If you’re thinking about entering treatment for substance abuse, it’s understandable that you might be struggling with envisioning a new life for yourself. It’s not uncommon if so much of your life up to this point has been intertwined with substance use. Your treatment and recovery is a journey that you must commit to from day one. Instead of living in a state of denial about what you can no longer do and enjoy, try to find a new perspective. Acceptance can bring you to a much healthier place where you can embrace your sobriety. Life isn’t over just because you can’t use substances. Your recovery journey is just beginning.
The Longer You Live in Denial, The Farther You Get from Acceptance
It’s natural to want to deny the thoughts that are telling you that you have lost a part of yourself that you have known for so long. You no longer have access to something that you’re used to having — this is difficult. Bottling up these emotions and pushing them deep down inside of you isn’t healthy. It’s also not healthy to wallow in denial for extended periods of time. Sober Life wants to help you feel these emotions and help you move past them when the time is right. The longer you sit in denial, the further acceptance is from your reach. It gets harder and harder to accept sobriety if you’ve spent so much time and energy denying that living a sober life has benefits for you.

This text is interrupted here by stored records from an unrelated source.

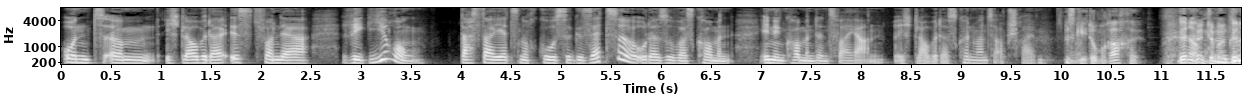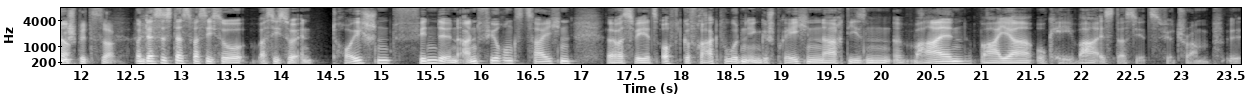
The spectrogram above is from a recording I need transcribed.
Und ähm, ich glaube, da ist von der Regierung dass da jetzt noch große Gesetze oder sowas kommen in den kommenden zwei Jahren. Ich glaube, das können wir uns abschreiben. Es geht um Rache. Genau, könnte man genau. spitz sagen. Und das ist das, was ich so, was ich so enttäuschend finde, in Anführungszeichen, was wir jetzt oft gefragt wurden in Gesprächen nach diesen äh, Wahlen, war ja, okay, war es das jetzt für Trump? Äh,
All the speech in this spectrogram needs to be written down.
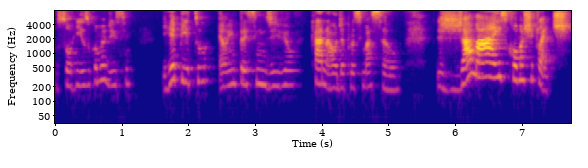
O sorriso, como eu disse, e repito, é um imprescindível canal de aproximação. Jamais coma chiclete.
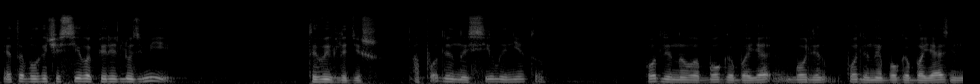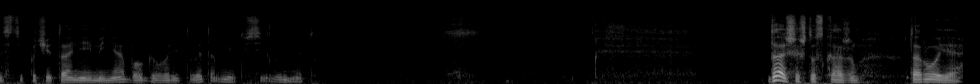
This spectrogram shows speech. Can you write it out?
Это благочестиво перед людьми. Ты выглядишь, а подлинной силы нету. Подлинного богобоя... подлинной богобоязненности, почитания меня, Бог говорит, в этом нету, силы нету. Дальше что скажем? Второе.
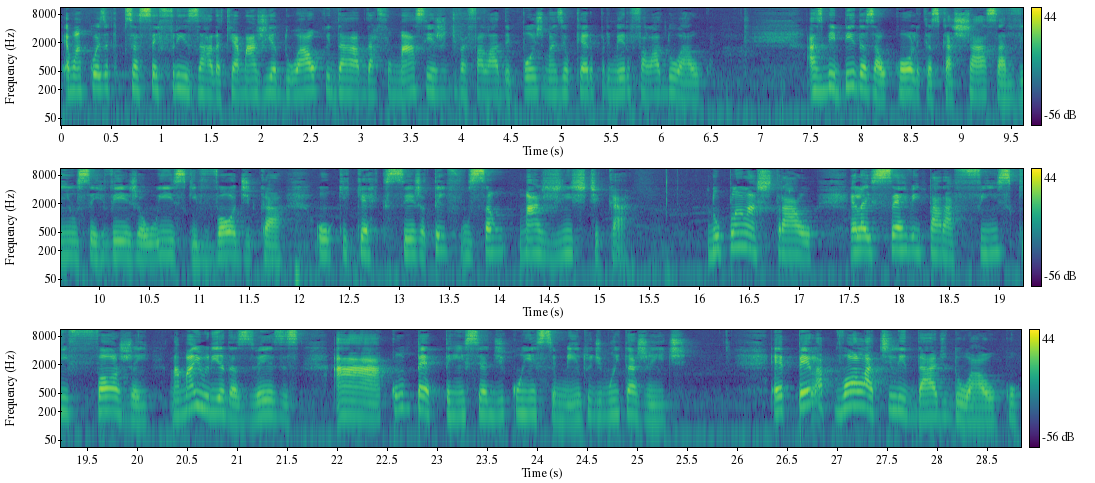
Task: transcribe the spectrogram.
é uma coisa que precisa ser frisada, que é a magia do álcool e da, da fumaça, e a gente vai falar depois, mas eu quero primeiro falar do álcool. As bebidas alcoólicas, cachaça, vinho, cerveja, uísque, vodka, ou o que quer que seja, têm função magística. No plano astral, elas servem para fins que fogem, na maioria das vezes, à competência de conhecimento de muita gente. É pela volatilidade do álcool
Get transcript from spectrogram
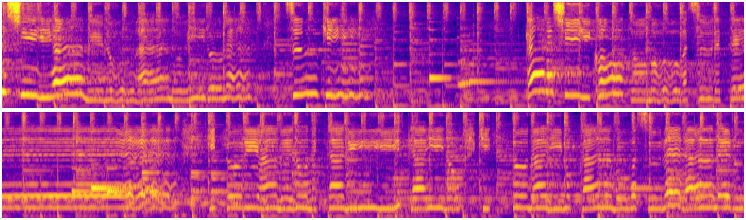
涼しい雨のあの色が好き。悲しいことも忘れて。一人雨の中にいたいの。きっと何もかも忘れられる。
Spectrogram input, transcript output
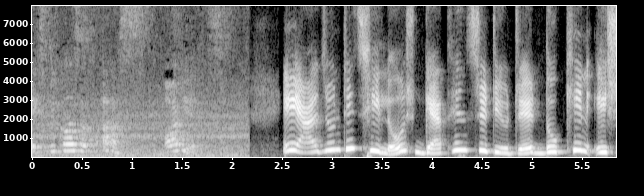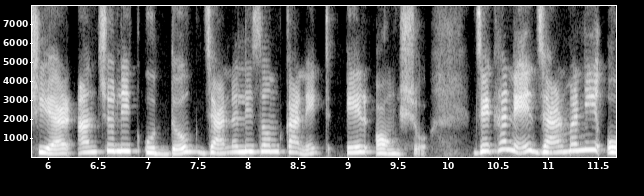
It's because of us, audience. এই আয়োজনটি ছিল গ্যাথ ইনস্টিটিউটের দক্ষিণ এশিয়ার আঞ্চলিক উদ্যোগ জার্নালিজম কানেক্ট এর অংশ, যেখানে জার্মানি ও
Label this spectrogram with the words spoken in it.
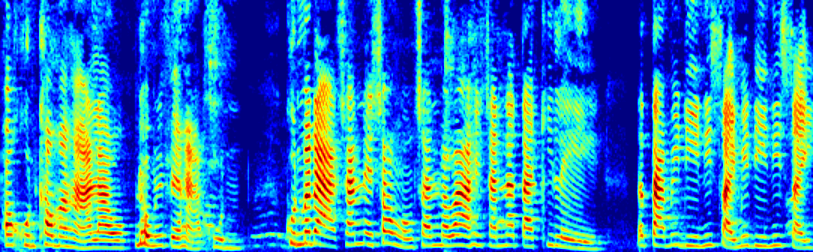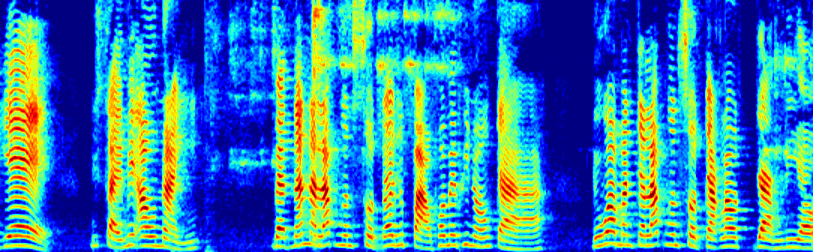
เพราะคุณเข้ามาหาเราเราไม่ได้ไปหาคุณ คุณมาด่าฉันในช่องของฉันมาว่าให้ฉันหน้าตาขี้เลหน้าตาไม่ดีนิสัยไม่ดีนิสัยแย่ นิสัยไม่เอาไหน แบบนั้นนะรับเงินสดได้หรือเปล่าพ่อแม่พี่น้องจ๋าหรือว่ามันจะรับเงินสดจากเราอย่างเดียว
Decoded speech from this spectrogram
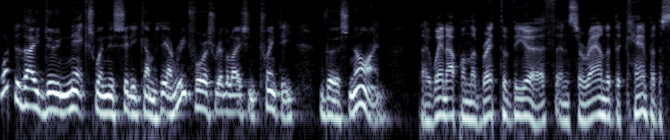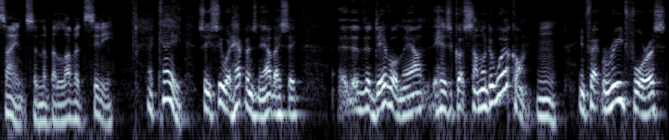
what do they do next when this city comes down? Read for us Revelation 20 verse 9. They went up on the breadth of the earth and surrounded the camp of the saints in the beloved city. Okay, so you see what happens now. They say the devil now has got someone to work on. Hmm. In fact, read for us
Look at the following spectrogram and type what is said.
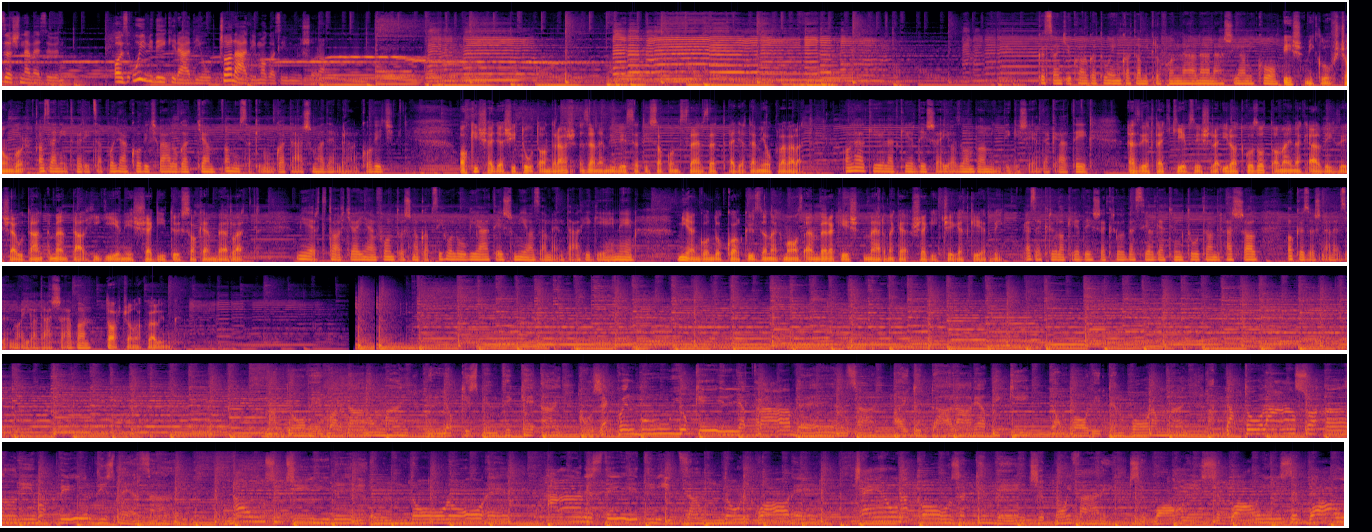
közös nevezőn. Az Újvidéki Rádió családi magazin műsora. Köszöntjük hallgatóinkat a mikrofonnál Nánási Anikó és Miklós Csongor. A zenét Verica Poljákovics válogatja, a műszaki munkatárs Mladen Brankovics. A Kishegyesi Tóth András zeneművészeti szakon szerzett egyetemi oklevelet. A lelki élet kérdései azonban mindig is érdekelték. Ezért egy képzésre iratkozott, amelynek elvégzése után mentálhigiénés segítő szakember lett. Miért tartja ilyen fontosnak a pszichológiát, és mi az a mentálhigiéné? Milyen gondokkal küzdenek ma az emberek, és mernek-e segítséget kérni? Ezekről a kérdésekről beszélgetünk Tóth Andrással a közös nevezőn mai adásában. Tartsanak velünk! boys, the boys, the boys.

Furthermore, denying that you have a substance abuse problem only puts you at a disadvantage. Think about how stubborn little kids are. Let’s say two children are running a race that includes hurdles. One child understands that the fastest way to the finish line is to jump over the hurdles. The other child, however, refuses to accept that the hurdles are there to stop them. Instead of jumping over the hurdles, they try to run through them and find themselves stumbling and falling down. Even though they can clearly see that running through the hurdles leaves them far behind their opponent and has consequences, such as a scraped knee or bruised arm, they deny that there’s a better way. The more hurdles they run through, the farther ahead their opponent gets. The child is left in the dust and loses the race. If you’re putting up with the consequences of your substance abuse because you don’t want to accept that there’s a larger problem, you’re setting yourself up for failure. Acceptance will keep moving forward and not look back to see where you are. You’ll be left trying to catch up. Pay attention to the warning signs of substance abuse and let go of denial. Accepting that you are abusing substances can lead you to embrace the wonderful, healthy life that you can be living if you work on your sobriety.
Acknowledge That You Must Make Changes
Sobriety isn’t a short-term goal that you accomplish before returning to your old habits. You can’t just return to doing everything the way you did before you got sober and think that you can avoid abusing substances by sheer willpower. You must acknowledge that you are going to have to make some changes. This is where having a supportive sober community can be so beneficial. Just because you aren’t using substances anymore doesn’t mean you lose out on social activity or having fun. You just have to find new ways of having fun and being social that don’t revolve around drinking alcohol or using drugs. The quicker you can implement some of the changes you made in treatment into your life once you return home, the smoother the transition will be. You will be able to stick to your new, sober life.
Be Honest with Yourself and Others
It’s essential to be honest and upfront with yourself and with others now that you are sober. To be committed to sobriety, you’re going to have to be confident and firm with your boundaries. You must learn how to say no if someone offers you a drink. You have to trust that you will stick to sobriety no matter how difficult it gets. This is where being upfront about what you need can help. Instead of being reactive, try to be proactive. Remind your friends beforehand that you are sober, instead of waiting to be offered a drink and then having to turn it down. If your friends cannot respect these boundaries, you might have to take an honest look at who you surround yourself with and if they should be a part of your long-term recovery. Being honest about what you need leads you closer to accepting and embracing your long-term health and well-being. You have what it takes to embrace your sobriety.
Sober Life is here to help you embrace your newly sober self. Long-term recovery takes persistent hard work and dedication. You must strive to be your best at all times. We know, however, that you have the strength within you to recover. We know that not every day will be a perfect one, but we also know that you have the power to give each day your best. We can help you learn to embrace sobriety. Call our trained staff today at (619) 542-9542. We can’t wait to speak with you and get you the help you need. You can take back your power and freedom today. Substances don’t have to rule you forever. Call Sober Life today. We can’t wait to hear from you!